a clean sheet. She saved a barrage of shots and then displayed her athleticism with a brave smothering save from a blank range shot from Shiloh
The breakthrough came when New Zealand won a penalty corner. Olivia Merry's drag flick flew past Hinch and the New Zealand bench and their fans went
wild with joy. On the pitch, the Black Sticks held their composure for the remaining five minutes of tense and intense hockey. England took Hinch
off the pitch to gain a player advantage but they could not get the equaliser and New Zealand were in their second consecutive Hockey World League
Final. Lily Owsley, who saw one of her shots hit the crossbar, said: "It was fast, it was attacking. Unfortunately we backed ourselves not to lose
in open play but they are so fit and in the second half we couldn't match them. We needed to kill them off in the first half and we didn't and
their fitter players tore through us in the end."
Matchwinner, Olivia Merry, said: "We got on the front foot from the beginning. The goal was coming for a long time but Maddie Hinch kept England in
the game. We ground out that result today." Argentina might have been dethroned as champions of the Hockey World League Finals but in their encounter
with Germany in the fifth/sixth place play-off they played with all the swagger and confidence of a winning team. One of Argentina's problems over
this tournament has been an inability to convert chances into goals but, in the first half, six shots led to two goals, a much improved scoring
rate. Las Leonas took the lead in the eighth minute as they benefited from a German blunder at a penalty corner. The German's missed the trap and
the ball was driven down the pitch by Argentina. Eugenia Trinchinetti picked up the ball and took it to the baseline, evading a number of German
tackles, before slipping it over the German 'keeper. The lead was doubled in the 12th minute through Agustina Habif at a penalty corner.
The defender injected the ball and then, in a neat move, the ball was slipped back to her before she lifted it over the keeper at an acute angle.
For Germany, this was a frustrating match as they were unable to create any flowing patterns of play. Time and again the midfield or defence were left
chasing a player after their passes to the forwards were cut out and turned into an Argentine attack. The steady stream of green cards was a sign
of the frustration that was creeping through the team and the calming influence of Janne Muller-Weiland was missing for most of the game as she
rested a thigh injury.
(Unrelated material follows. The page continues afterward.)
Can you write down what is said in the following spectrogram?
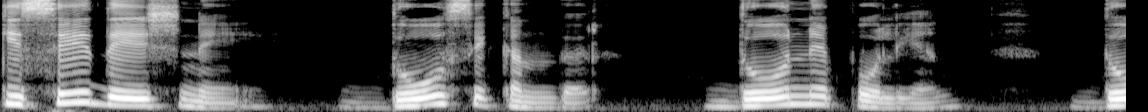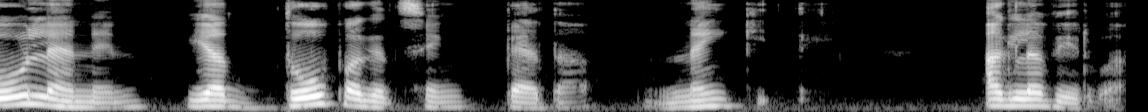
ਕਿਸੇ ਦੇਸ਼ ਨੇ ਦੋ ਸਿਕੰਦਰ, ਦੋ ਨੈਪੋਲੀਅਨ, ਦੋ ਲੈਨਿਨ ਜਾਂ ਦੋ ਭਗਤ ਸਿੰਘ ਪੈਦਾ ਨਹੀਂ ਕੀਤੇ। ਅਗਲਾ ਵੇਰਵਾ।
The third quarter saw yet more frustration boil over for Die Danas as Cecile Pieper was given a yellow card. Argentina won
a series of penalty corners as they made the player advantage count but the hard shots from Julia Gomez were run down by a defence committed to
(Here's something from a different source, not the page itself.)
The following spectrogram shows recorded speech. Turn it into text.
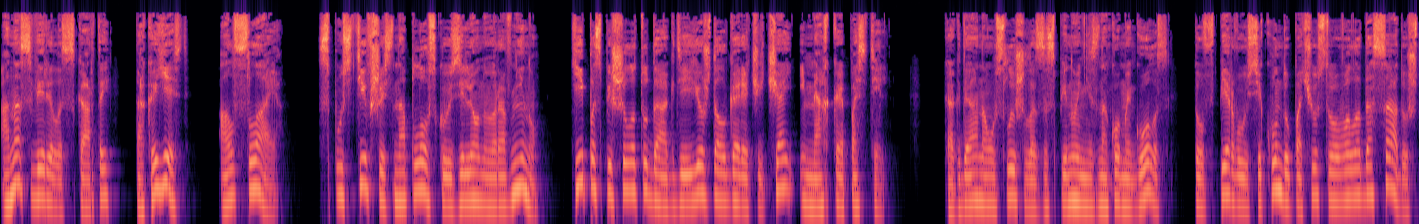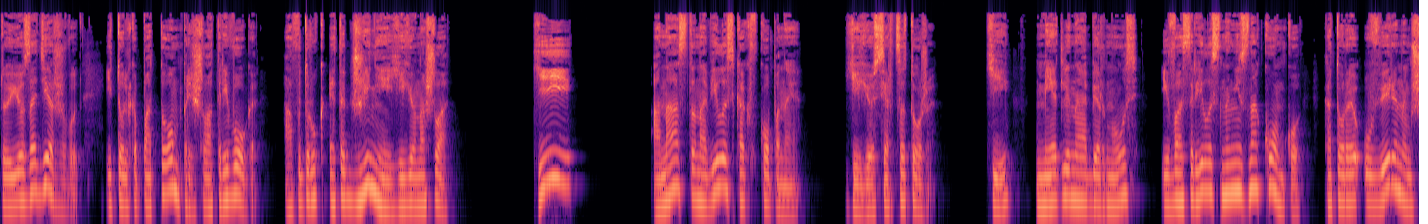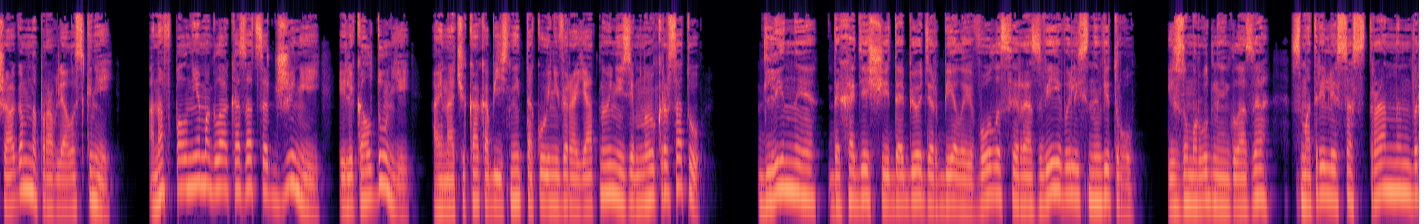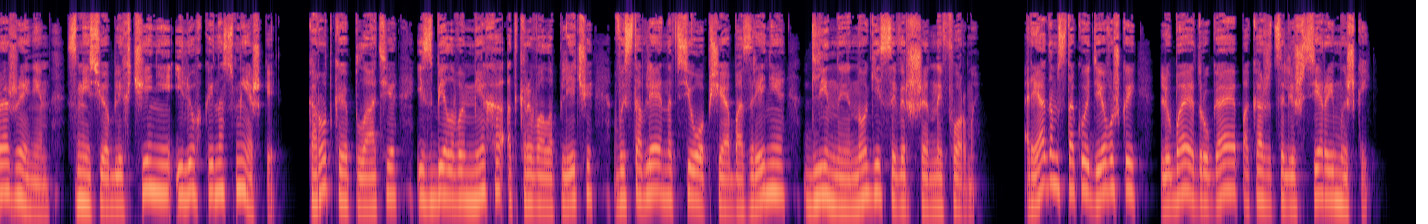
Она сверилась с картой, так и есть, Алслая. Спустившись на плоскую зеленую равнину, Ки поспешила туда, где ее ждал горячий чай и мягкая постель. Когда она услышала за спиной незнакомый голос, то в первую секунду почувствовала досаду, что ее задерживают, и только потом пришла тревога. А вдруг эта Джиния ее нашла? «Ки!» Она остановилась, как вкопанная. Ее сердце тоже. Ки медленно обернулась и возрилась на незнакомку, которая уверенным шагом направлялась к ней. Она вполне могла оказаться джинией или колдуньей, а иначе как объяснить такую невероятную неземную красоту? Длинные, доходящие до бедер белые волосы развеивались на ветру. Изумрудные глаза – смотрели со странным выражением, смесью облегчения и легкой насмешки. Короткое платье из белого меха открывало плечи, выставляя на всеобщее обозрение длинные ноги совершенной формы. Рядом с такой девушкой любая другая покажется лишь серой мышкой.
not conceding anymore goals.
Despite the endeavours of the German defence, their opponents were determined to seek more goals. The third goal for Argentina went to Delfina Merino
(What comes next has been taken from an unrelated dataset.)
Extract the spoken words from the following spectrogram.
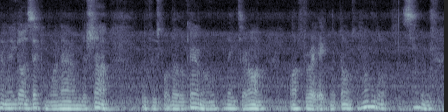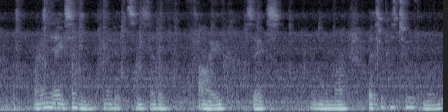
and I got a second one and the shop, which was called Double Caramel, ate McDonald's. I only got 7. I only ate 7 nuggets instead of 5, 6, maybe even 9. But it's because two of them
after a great piece of decision-making from Martina Cavallero. The player could have taken the strike but spotted her captain in a better position,
so selflessly passed. Merino, who had been in sparkling form all match, made no mistake.
The final quarter saw Argentina play some sumptuous hockey as Maria Granatto and Cavallero ran at the German defence showing all the flair and speed
that makes this team so exciting. This period of play did result in an Argentina goal but it was disallowed by the umpire as it was classed dangerous
play. The final four minutes saw Germany start to find some passing links. Marie Mavers and Lisa Altenburg in particular working hard to create
chances to get a goal back. Charlotte Stapenhorst came closest as she found herself one-on-one with Belen Succi, but the 'keeper held her ground.
The clearance found Merino and, with the German 'keeper removed form the pitch, the captain scored her team's fourth goal.
Argentina might have finished their tournament with a win, but it was far from the ending that the South American team had hoped for.
Delfina Merino said: "It was important for us to finish this tournament winning. We won four of five games and finished fifth which is a bit strange
but that is the tournament."